It’s common for couples to approach divorce with caution. Divorce is a lengthy, emotional, and complicated legal process that begins when one party files a petition for divorce with the local court. Typically, couples can work together to negotiate the terms of their divorce, but in cases where the lines of communication have closed, the judge can help resolve any outstanding issues in your case. Couples will need to determine how to handle property and debt division, child custody and support, and spousal support. At the end of your divorce, the court will terminate your marriage, and both spouses are considered single and free to remarry.
Legal separation is like divorce in that the court helps couples resolve the same divorce-related issues, but in the end, you’re still legally married to each other, despite living separate lives.
No. But, Michigan law offers a similar divorce alternative called separate maintenance. Separate maintenance is like legal separation in that the court (or couple) will resolve the same issues as divorce, but the couple remains married. (M.C.L.A. 552.7.) It’s crucial that opposite-sex parties understand that because you’re still legally married, the court may consider any children born after a judgment for separate maintenance to belong to the husband, even if someone else is the biological father. The process to rebut (overcome) this burden can be expensive and difficult. (M.C.L.A. 552.29.)
The process starts when either spouse files a motion (request) for separate maintenance with the court in the county where they live. (M.C.L.A. 552.11.) Because separate maintenance actions are like divorce, you’ll need to follow the same rules when you file. You’ll need to demonstrate to the court that you meet Michigan’s residency requirement, meaning at least one spouse has lived in the state for a minimum of 180 days before filing, and that the filing spouse lived in the county where they file for at least 10 days. (M.C.L.A. 552.9.)

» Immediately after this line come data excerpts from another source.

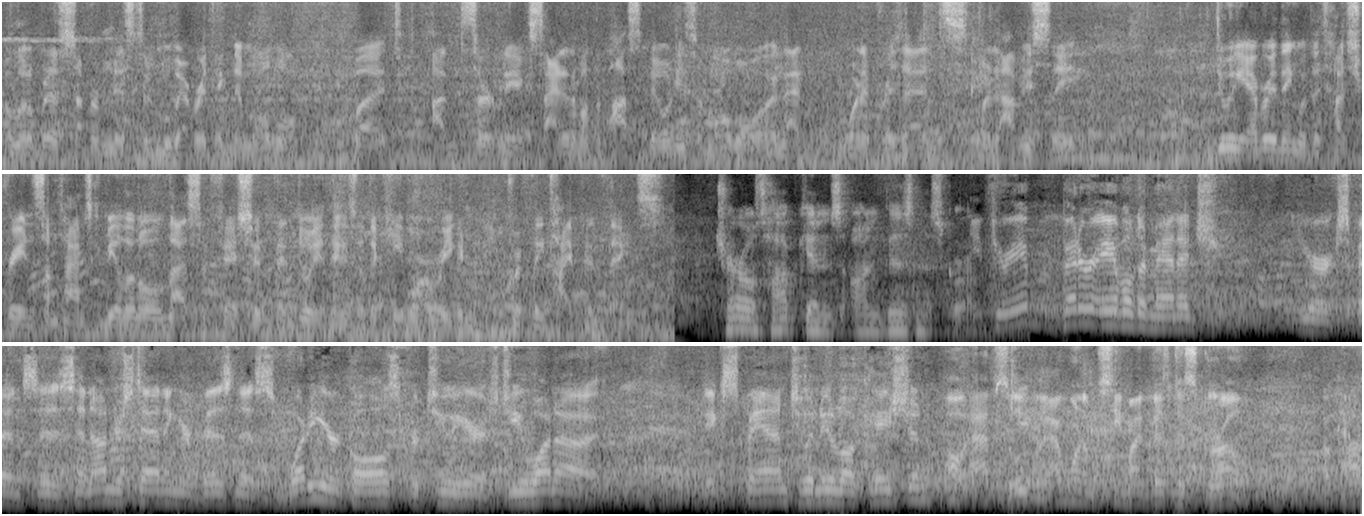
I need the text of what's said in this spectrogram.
a little bit of stubbornness to move everything to mobile. But I'm certainly excited about the possibilities of mobile and that what it presents. But obviously doing everything with the touchscreen sometimes can be a little less efficient than doing things with the keyboard where you can quickly type in things. Charles Hopkins on business growth. If you're able, better able to manage your expenses and understanding your business, what are your goals for two years? Do you want to expand to a new location? Oh, absolutely. I want to see my business grow. Okay.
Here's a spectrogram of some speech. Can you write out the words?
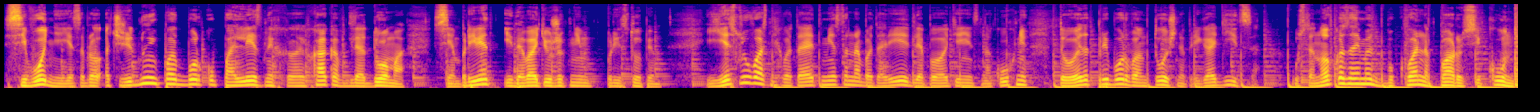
Сегодня я собрал очередную подборку полезных лайфхаков для дома. Всем привет и давайте уже к ним приступим. Если у вас не хватает места на батарее для полотенец на кухне, то этот прибор вам точно пригодится. Установка займет буквально пару секунд.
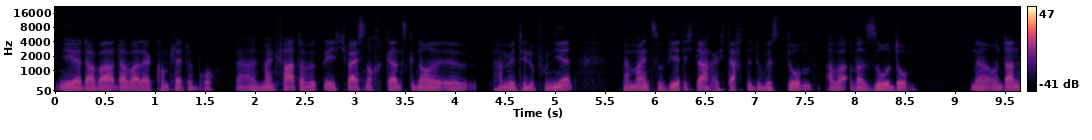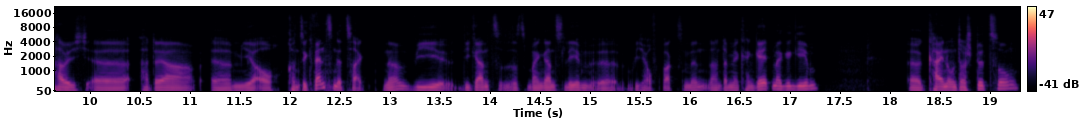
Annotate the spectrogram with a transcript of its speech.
Ja, da war, da war der komplette Bruch. Ja, mein Vater wirklich, ich weiß noch ganz genau, äh, haben wir telefoniert und er meint so, Wirt, ich dachte, ich dachte, du bist dumm, aber, aber so dumm. Ne? Und dann habe ich, äh, hat er äh, mir auch Konsequenzen gezeigt, ne? wie die ganze, das mein ganzes Leben, äh, wie ich aufgewachsen bin. Dann hat er mir kein Geld mehr gegeben, äh, keine Unterstützung.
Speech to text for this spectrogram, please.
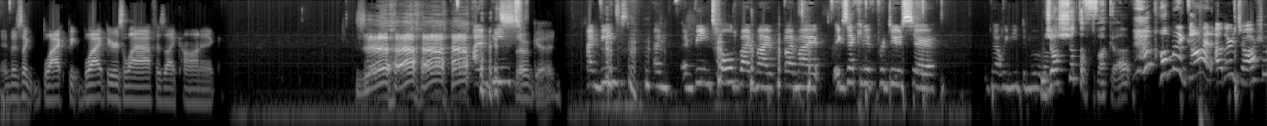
and there's like blackbeard blackbeard's laugh is iconic. I'm being- it's so good I'm being I'm, I'm being told by my by my executive producer that we need to move. Would on. y'all shut the fuck up? Oh my god, other Joshua?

The filing spouse must also provide the court with a legal reason—or, grounds—for the request. Michigan is a no-fault divorce state, meaning it doesn’t matter whose fault it is that the marriage is over, just that there has been a breakdown of the marriage relationship to the extent that the objects of matrimony have been destroyed and there remains no reasonable likelihood that the marriage can be preserved. That’s just a fancy way of saying that the marriage is too damaged for either spouse to repair it. (M.C.L.A. 552.6.)
Your spouse will have the opportunity to respond to your request and can either agree to proceed with the separate maintenance process or ask for a divorce. If either party asks the court for a divorce, the judge will deny your request for separate maintenance and continue with the divorce process. (M.C.L.A. 552.7.)
Michigan law requires the court to impose a mandatory waiting period before the judge can act on your case. If you don’t have minor children, the judge can grant your request as soon as 30 days after you file. However, for couples with children, the waiting period increases to 180 days. During this “cooling off” period, couples should work together and decide how to handle property and debt division, child custody, visitation, child support, life insurance, retirement accounts, and spousal support. (M.C.L.A. 552.13, M.C.L.A. 552.101.)
If you can agree to the terms of your separate maintenance, you can provide the judge will a written agreement. If the contract is equitable (fair) for both spouses, and the custody arrangements are in the children’s best interest, the judge will approve your arrangement and finalize your case. If there are any unresolved issues, the court will decide for you.
It’s important to understand that although the process for separate maintenance is like divorce, if either spouse wants to convert the case to a formal divorce later, the process is complicated. Unlike some states which allow couples to “convert” the separation into a divorce, Michigan requires couples to start the divorce process from the beginning, regardless of how much time has passed since the separation. Neither method is free, nor is it quick, so make sure you a confident in your decision before you file for separate maintenance. On the other hand, if you and your spouse reconcile, you can revoke the separate maintenance order with the court. (M.C.L.A. 552.43; 10 Mich. Pl. & Pr. §70:111 (2nd ed.).)
Some couples practice a religion that prohibits divorce, and separate maintenance allows each party the same freedom as divorce, without the church’s disapproval. Other couples may not be satisfied that divorce is the right option, and separation gives them time to attempt reconciliation through counseling or other methods. There’s no right or wrong reason to choose separate maintenance instead of divorce.
If you and your spouse are considering divorce or separate maintenance but aren’t sure either path is the right one for your relationship, you can enter a trial separation. Trial separation allows the couple to participate in a dry-run for separation or divorce and gives each spouse time to reevaluate the relationship. Most couples can agree to the terms of the trial, orally, but those who would like a more formal agreement can put the conditions in writing.
The court doesn’t monitor trial separations, so if either spouse disagrees with the terms, the only recourse is to file for divorce or separate maintenance.
A separation agreement is a written contract that contains relevant information for your divorce or separate maintenance. Most couples choose to save time and money and work together to decide the terms, like property division and debt allocation, child custody and visitation, child support, and spousal support. But, if you can’t agree, the court will decide the terms for you.
In Michigan, a separation agreement in separate maintenance case remains effective until the court modifies it or creates a divorce agreement later.